D.C. still "in the running"
There were two more Washington Post articles on Saturday: D.C. Stays In Running For Expos Franchise suggests that the recent hardened negotiating position of the D.C. government on stadium financing terms seems to be paying off, and Arlington to Assess Possible Ballpark Sites reports that the Arlington County Board will do an economic impact study. Meanwhile, "free market" sports blogger Eric McErlain pours a bucket of cold water on the whole idea. (Let's see if he can rationalize the ACC's dagger blow to the Big East!)

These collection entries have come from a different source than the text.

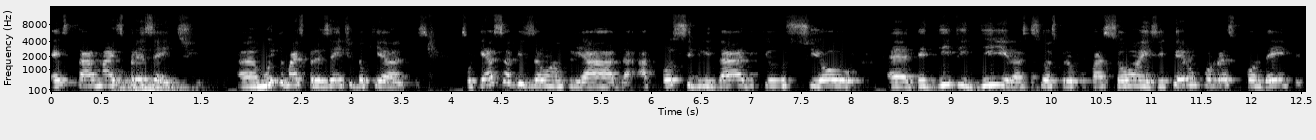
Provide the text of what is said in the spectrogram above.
é estar mais presente uh, muito mais presente do que antes. Porque essa visão ampliada, a possibilidade que o CEO uh, de dividir as suas preocupações e ter um correspondente, uh,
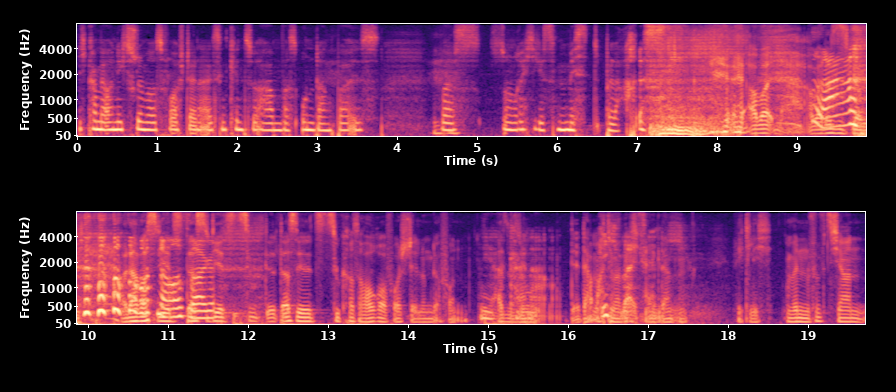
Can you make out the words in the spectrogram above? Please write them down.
ich kann mir auch nichts Schlimmeres vorstellen, als ein Kind zu haben, was undankbar ist, Mhm. was so ein richtiges Mistblach ist. aber, na, aber das ist, glaube ich, aber da hast du jetzt, du jetzt zu, das sind jetzt zu krasse Horrorvorstellungen davon. ja, Also so- keine Ahnung. Da, da macht Ich man wirklich keine ja nicht. Gedanken. Wirklich. Und wenn in 50 Jahren,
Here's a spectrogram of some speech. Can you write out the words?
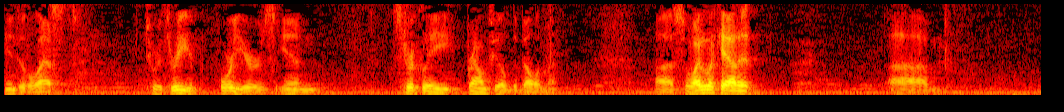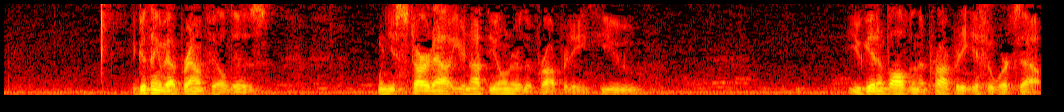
into the last two or three, four years in strictly brownfield development. Uh, So I look at it, um, the good thing about brownfield is when you start out, you're not the owner of the property. You, you get involved in the property if it works out.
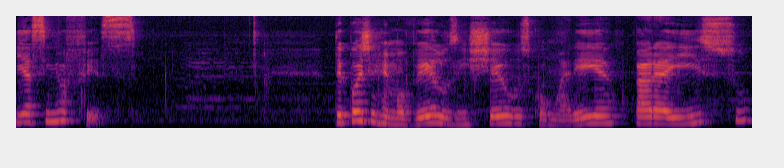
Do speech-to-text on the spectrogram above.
e assim o fez. Depois de removê-los, encheu-os com areia, para isso,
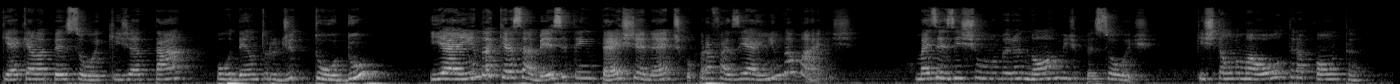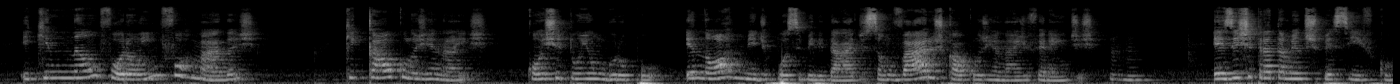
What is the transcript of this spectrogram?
que é aquela pessoa que já está por dentro de tudo e ainda quer saber se tem teste genético para fazer ainda mais. Mas existe um número enorme de pessoas que estão numa outra ponta e que não foram informadas que cálculos renais constituem um grupo enorme de possibilidades, são vários cálculos renais diferentes. Uhum. Existe tratamento específico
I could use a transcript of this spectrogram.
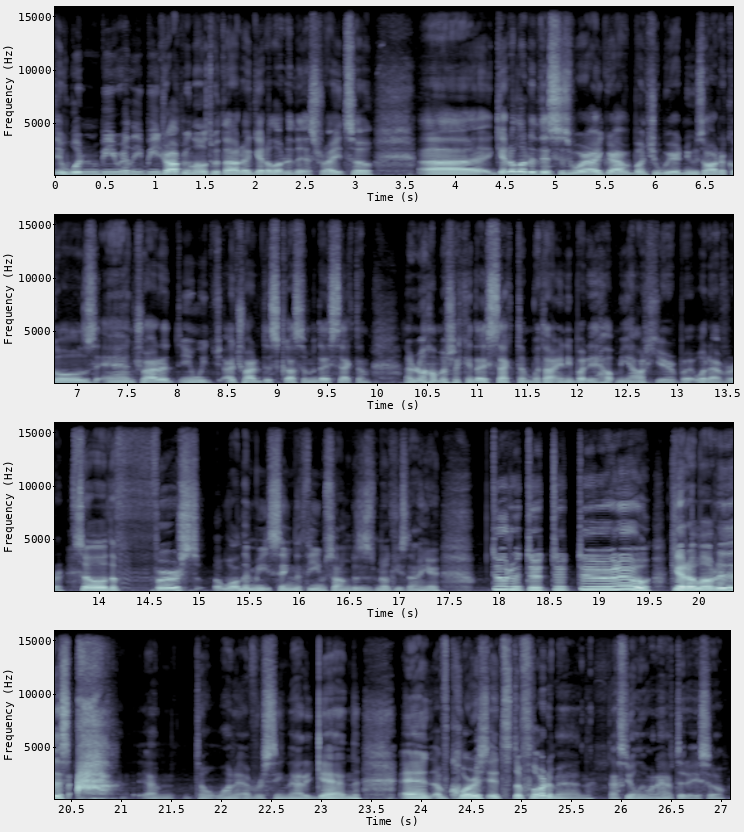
it wouldn't be really be dropping loads without a get a load of this, right? So, uh, get a load of this is where I grab a bunch of weird news articles and try to, you know, we I try to discuss them and dissect them. I don't know how much I can dissect them without anybody to help me out here, but whatever. So the first, well, let me sing the theme song because Milky's not here. Do do do do do do. Get a load of this. Ah, I don't want to ever sing that again. And of course, it's the Florida Man. That's the only one I have today. So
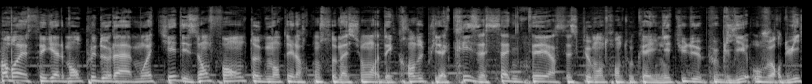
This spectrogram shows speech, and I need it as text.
En bref, également, plus de la moitié des enfants ont augmenté leur consommation d'écran depuis la crise sanitaire. C'est ce que montre en tout cas une étude publiée aujourd'hui.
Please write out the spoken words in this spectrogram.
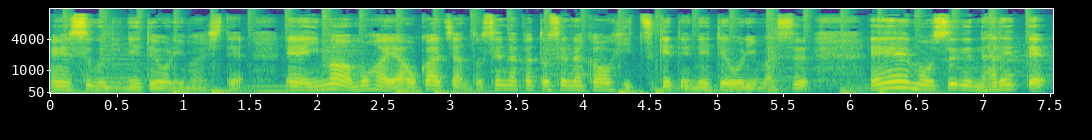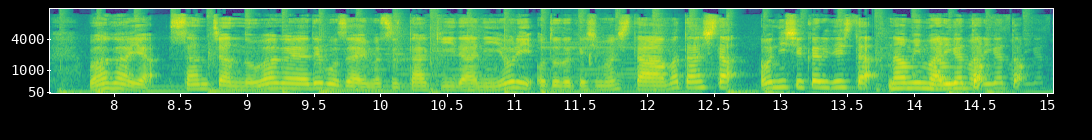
えーすぐに寝ておりまして、えー今はもはやお母ちゃんと背中と背中をひっつけて寝ております。えーもうすぐ慣れて我が家さんちゃんの我が家でございます。滝谷よりお届けしました。また明日。大西ゆかりでした。ナオミもありがとう。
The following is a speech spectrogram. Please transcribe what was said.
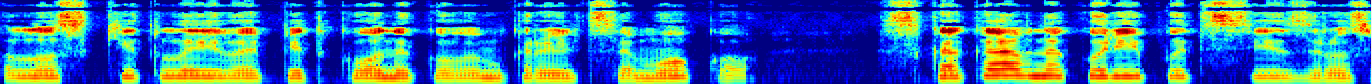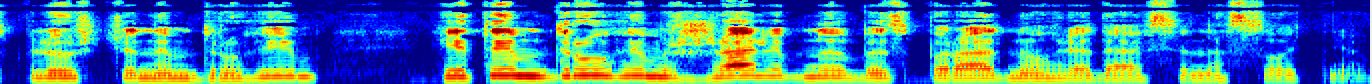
лоскітливе під кониковим крильцем око, скакав на куріпиці з розплющеним другим, і тим другим жалібно і безпорадно оглядався на сотню.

On Friday night the Boston Red Sox, playing host to the Florida Marlins, set an MLB record by scoring 10 runs in the first inning before there were any outs! That's gotta hurt! Johnny Damon got three hits in that inning, the fifth MLB player in history to do so. Final score: Red Sox 25, Marlins 8. Not one of Interleague play's finer moments...

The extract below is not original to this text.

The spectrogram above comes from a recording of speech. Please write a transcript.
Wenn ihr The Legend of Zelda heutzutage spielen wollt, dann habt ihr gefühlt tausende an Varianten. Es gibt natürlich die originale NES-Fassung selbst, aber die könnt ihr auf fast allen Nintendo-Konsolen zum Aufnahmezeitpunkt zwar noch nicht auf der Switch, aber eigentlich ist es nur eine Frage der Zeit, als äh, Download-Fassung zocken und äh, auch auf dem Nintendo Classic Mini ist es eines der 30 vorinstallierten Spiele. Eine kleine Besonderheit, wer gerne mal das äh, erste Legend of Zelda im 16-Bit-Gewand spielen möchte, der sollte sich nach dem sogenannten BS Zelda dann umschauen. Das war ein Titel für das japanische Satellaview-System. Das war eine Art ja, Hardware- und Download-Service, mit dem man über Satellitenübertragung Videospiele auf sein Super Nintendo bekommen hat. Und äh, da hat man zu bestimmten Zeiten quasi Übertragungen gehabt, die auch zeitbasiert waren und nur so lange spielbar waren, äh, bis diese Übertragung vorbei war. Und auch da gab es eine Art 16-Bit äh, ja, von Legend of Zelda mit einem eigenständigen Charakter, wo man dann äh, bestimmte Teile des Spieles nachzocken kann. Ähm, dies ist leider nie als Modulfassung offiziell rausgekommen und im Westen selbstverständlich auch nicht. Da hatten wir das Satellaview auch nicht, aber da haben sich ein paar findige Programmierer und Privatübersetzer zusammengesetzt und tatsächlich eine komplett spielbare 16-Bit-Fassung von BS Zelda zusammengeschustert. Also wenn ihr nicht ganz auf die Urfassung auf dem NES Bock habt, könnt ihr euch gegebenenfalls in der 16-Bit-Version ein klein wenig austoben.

Following up on a tip from a visitor to this site (Al Delay) concerning Dizzy Dean's career as a TV broadcaster (and beer plugger), I came across the Texas Handbook, which tell us: "In 1953 Dean dropped his radio broadcasting to concentrate on the nationally televised 'Game of the Week.' As baseball's first national television broadcaster he made $100,000 a year, and he remained on the "Game of the Week" until 1965." Another page I found, Baseball on the air (part of a Spanish-language site based in the Dominican Republic!) provides a much more detailed history on the subject. From what I can tell, Pee Wee Reese was Dizzy Dean's partner from 1960 to 1965 (when CBS bought the Yankees and stopped broadcasting ball games), after which Dean quit.